Phrenology was attractive to the masses and inspired writing of all kinds, from diary entries to letters, as well as published texts and broadsides. E. Bradford Todd, as shown above, recorded the phrenological doctrine – complete with his own sketches – into his commonplace book in mid-nineteenth-century America. Eugene Marshall, a schoolteacher in 1851 in Rhode Island, went to see a phrenological lecture and resolved to study the science, a project he took on with such zeal that he eventually attempted to phrenologize himself. Writing in 1823 when the science was still young, another individual gossiped to a friend via letter that a mutual acquaintance was looking for a wife “with all the proper bumps on her head for he is a great believer [of phrenology]” (Eliza K. Nelson papers).   As seen in these letters and diaries from Duke University’s Rubenstein Rare Book & Manuscript Library, from its earliest introduction, phrenology captured the mind of the public and promised solutions to life’s problems, both great and small, not least of which was the problem of crime.

With generous assistance from the History of Medicine travel grant, I recently visited the Rubenstein Rare Book & Manuscript Library to conduct research in support of my dissertation, “Criminal Minds: Law, Medicine, and the Phrenological Impulse in America, 1830-1890.” My research takes a serious look at the “pseudoscience” of phrenology and considers the ways in which it was viewed as truthful, scientific, and useful to nineteenth-century individuals. In particular, I examine how phrenology, at the beginning of the century, came to be viewed as a valuable possibility for crafting a criminal science avant la letter, more than half a century before the introduction of Cesare Lombroso’s positivist criminology that would later be considered the birth of modern criminology.

Phrenologists wrote early and often about the problem of crime, which was drawing attention from all corners in the nineteenth century. The growth of cities and urbanization, the increasing rapidity and ease of movement of peoples within and between countries, and the rise of mass media that made sensational stories about murder and theft national (and international) news – all of these nineteenth-century trends combined to render crime a particularly fraught problem. Yet well before “criminology” had been introduced, phrenologists and other enthusiasts were considering the ways in which this new science could be used to help solve crime.

While it was primarily intellectuals and professional phrenologists operating within a narrow orbit who ruminated on the potential of phrenology with regard to the criminal problem, we can also find glimpses of the reception of these ideas in the records of non-phrenologists who encountered the science. For example, in the diary of Jane Roberts, a British author, she records a trip on January 6, 1837, to visit a phrenologist in London, Dr. DeVille, with her friend Mrs. Phillips, Lord Byron’s daughter. During this visit, both received phrenological readings by DeVille, but they also heard a long discourse from him about the truth of the science. Interestingly, the examples DeVille chooses to illustrate and prove the science are linked directly to bad behavior and crime, explaining that attention to the developments of the mind (as read in the skull) can serve to prevent or cure evil propensities. He illustrates this claim with two examples: one story in which he identified two robbers before the fact, and a second where a father brings his son in to see DeVille, before he eventually is sent to prison for his crimes. Miss Roberts was impressed by these stories, and resolved to visit him again.

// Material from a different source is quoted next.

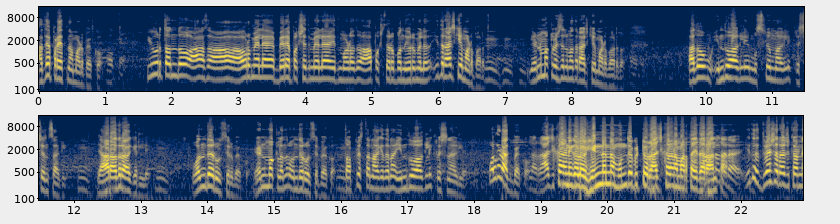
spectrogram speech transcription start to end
ಅದೇ ಪ್ರಯತ್ನ ಮಾಡಬೇಕು. ಇವ್ರು ತಂದು ಆ ಆ- ಅವ್ರ ಮೇಲೆ ಬೇರೆ ಪಕ್ಷದ ಮೇಲೆ ಇದು ಮಾಡೋದು ಆ ಪಕ್ಷದವ್ರು ಬಂದು ಇವ್ರ ಮೇಲೆ ಇದು ರಾಜಕೀಯ ಮಾಡಬಾರ್ದು. ಹೆಣ್ಮಕ್ಳ ವಿಷಯದಲ್ಲಿ ಮಾತ್ರ ರಾಜಕೀಯ ಮಾಡಬಾರ್ದು. ಅದು ಹಿಂದೂ ಆಗಲಿ ಮುಸ್ಲಿಂ ಆಗಲಿ ಕ್ರಿಶ್ಚಿಯನ್ಸ್ ಆಗಲಿ ಯಾರಾದರೂ ಆಗಿರಲಿ. ಒಂದೇ ರೂಲ್ಸ್ ಇರಬೇಕು. ಹೆಣ್ಮಕ್ಳು ಅಂದ್ರೆ ಒಂದೇ ರೂಲ್ಸ್ ಇರಬೇಕು. ತಪ್ಪಿಸ್ತಾನ ಆಗಿದಾನ ಹಿಂದೂ ಆಗಲಿ ಕ್ರಿಶ್ಚಿಯನ್ ಆಗಲಿ ಒಳಗಡೆ ಆಗಬೇಕು. ರಾಜಕಾರಣಿಗಳು ಹೆಣ್ಣನ್ನ ಮುಂದೆ ಬಿಟ್ಟು ರಾಜಕಾರಣ ಮಾಡ್ತಾ ಇದ್ದಾರಾ ಅಂತ? ಇದು ದ್ವೇಷ ರಾಜಕಾರಣ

Whether or not Miss Roberts repeated her pilgrimage to the phrenologist’s office, this interaction is representative of the ways in which phrenological ideas about crime entered into vernacular culture. Phrenologists framed their enterprise as a solution to one of the era’s most pressing problems, in part to sell their services to individuals like Miss Roberts. Yet, as I argue, phrenology also made a clear claim attempted to predict and explain the behavior of criminals, and in so doing signaled the development of a new science of crime.

Courtney Thompson is a PhD candidate in the History of Science and Medicine Program, History, at Yale University